In general, Deutsch is making the claim that knowledge and biological adaptation share a similar history of development (although they are much different in other important ways). In terms of biological adaptation, variation in genes results in different biological forms which are then selected via the process of natural selection.

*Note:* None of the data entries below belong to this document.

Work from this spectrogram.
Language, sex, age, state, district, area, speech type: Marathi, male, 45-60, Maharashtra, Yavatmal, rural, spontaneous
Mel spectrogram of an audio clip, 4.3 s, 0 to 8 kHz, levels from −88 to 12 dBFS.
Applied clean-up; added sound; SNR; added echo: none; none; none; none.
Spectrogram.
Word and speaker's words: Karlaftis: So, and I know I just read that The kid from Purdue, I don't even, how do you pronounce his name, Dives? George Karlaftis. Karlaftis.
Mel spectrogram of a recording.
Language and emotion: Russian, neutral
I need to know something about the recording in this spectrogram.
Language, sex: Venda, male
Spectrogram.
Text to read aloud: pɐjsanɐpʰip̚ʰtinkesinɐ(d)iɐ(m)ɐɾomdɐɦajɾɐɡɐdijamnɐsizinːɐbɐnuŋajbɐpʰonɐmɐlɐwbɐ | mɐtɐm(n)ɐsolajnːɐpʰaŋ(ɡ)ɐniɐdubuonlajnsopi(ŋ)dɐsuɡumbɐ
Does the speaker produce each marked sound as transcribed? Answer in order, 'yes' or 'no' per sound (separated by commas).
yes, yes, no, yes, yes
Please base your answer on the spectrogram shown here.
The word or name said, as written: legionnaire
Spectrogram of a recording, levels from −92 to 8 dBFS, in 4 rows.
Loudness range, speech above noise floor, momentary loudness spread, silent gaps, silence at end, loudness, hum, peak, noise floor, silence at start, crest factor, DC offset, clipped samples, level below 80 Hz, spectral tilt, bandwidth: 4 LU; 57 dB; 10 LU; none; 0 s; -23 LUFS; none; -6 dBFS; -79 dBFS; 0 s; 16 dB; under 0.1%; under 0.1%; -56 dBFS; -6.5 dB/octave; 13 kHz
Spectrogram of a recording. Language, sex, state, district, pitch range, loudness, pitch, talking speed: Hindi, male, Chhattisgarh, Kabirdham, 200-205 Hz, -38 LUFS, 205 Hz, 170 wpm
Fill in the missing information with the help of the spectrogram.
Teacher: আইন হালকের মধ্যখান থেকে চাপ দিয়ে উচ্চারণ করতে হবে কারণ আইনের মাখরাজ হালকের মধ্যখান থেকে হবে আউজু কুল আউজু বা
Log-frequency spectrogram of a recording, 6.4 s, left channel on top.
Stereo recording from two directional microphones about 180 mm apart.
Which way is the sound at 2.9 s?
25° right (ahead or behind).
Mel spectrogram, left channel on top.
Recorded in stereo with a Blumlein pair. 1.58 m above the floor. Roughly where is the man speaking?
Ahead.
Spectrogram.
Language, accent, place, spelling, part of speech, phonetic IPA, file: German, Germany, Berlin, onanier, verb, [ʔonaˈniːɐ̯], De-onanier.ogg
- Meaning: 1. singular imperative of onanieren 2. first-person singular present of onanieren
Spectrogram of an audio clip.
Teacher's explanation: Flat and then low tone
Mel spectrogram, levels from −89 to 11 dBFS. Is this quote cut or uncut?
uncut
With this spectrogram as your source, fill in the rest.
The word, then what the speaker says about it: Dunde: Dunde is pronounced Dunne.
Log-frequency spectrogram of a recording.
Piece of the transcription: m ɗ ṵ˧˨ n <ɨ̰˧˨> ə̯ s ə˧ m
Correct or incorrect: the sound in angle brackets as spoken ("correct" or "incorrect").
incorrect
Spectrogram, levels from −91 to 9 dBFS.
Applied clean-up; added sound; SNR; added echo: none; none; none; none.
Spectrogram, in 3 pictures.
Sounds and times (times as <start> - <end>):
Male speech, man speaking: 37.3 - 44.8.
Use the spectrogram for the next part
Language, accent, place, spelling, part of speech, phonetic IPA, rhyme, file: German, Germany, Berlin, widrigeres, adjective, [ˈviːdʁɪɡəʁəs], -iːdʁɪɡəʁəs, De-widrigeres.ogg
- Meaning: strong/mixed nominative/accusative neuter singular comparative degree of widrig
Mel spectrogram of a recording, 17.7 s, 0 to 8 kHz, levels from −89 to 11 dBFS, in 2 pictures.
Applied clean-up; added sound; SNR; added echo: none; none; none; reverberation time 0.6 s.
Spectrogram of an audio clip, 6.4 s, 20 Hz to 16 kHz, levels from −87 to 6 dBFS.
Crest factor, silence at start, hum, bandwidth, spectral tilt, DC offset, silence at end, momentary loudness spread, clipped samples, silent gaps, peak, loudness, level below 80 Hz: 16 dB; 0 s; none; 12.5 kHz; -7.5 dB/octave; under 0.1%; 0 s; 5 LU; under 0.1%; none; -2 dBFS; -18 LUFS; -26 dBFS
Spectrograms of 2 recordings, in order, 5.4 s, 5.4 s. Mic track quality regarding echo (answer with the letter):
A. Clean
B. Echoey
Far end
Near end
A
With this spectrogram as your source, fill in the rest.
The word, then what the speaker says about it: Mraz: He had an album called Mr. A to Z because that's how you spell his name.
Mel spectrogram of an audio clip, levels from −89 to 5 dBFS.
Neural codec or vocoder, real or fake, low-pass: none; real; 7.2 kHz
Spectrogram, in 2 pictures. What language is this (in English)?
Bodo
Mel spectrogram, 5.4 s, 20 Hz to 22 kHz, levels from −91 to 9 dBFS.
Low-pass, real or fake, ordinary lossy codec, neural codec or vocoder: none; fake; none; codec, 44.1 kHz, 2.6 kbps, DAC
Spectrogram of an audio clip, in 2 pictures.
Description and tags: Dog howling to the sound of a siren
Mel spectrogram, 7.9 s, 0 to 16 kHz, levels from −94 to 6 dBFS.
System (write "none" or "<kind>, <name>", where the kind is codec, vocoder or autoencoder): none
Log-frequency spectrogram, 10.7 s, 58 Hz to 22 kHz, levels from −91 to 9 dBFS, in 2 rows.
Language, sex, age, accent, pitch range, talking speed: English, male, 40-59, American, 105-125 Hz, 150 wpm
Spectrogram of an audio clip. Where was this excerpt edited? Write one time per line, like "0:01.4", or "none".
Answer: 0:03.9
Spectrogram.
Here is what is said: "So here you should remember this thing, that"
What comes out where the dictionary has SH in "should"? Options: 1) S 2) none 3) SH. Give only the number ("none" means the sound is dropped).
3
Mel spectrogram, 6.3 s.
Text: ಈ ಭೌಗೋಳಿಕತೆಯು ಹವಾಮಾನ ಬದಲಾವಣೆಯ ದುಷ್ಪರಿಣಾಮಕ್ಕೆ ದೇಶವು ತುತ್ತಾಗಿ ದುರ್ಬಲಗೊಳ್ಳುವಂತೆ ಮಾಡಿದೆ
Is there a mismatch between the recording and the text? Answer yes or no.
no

The information needed to assemble biological forms is contained within the genes.

Continue reading “The Beginning of Infinity: How David Deutsch is Carrying on the Work of Karl Popper”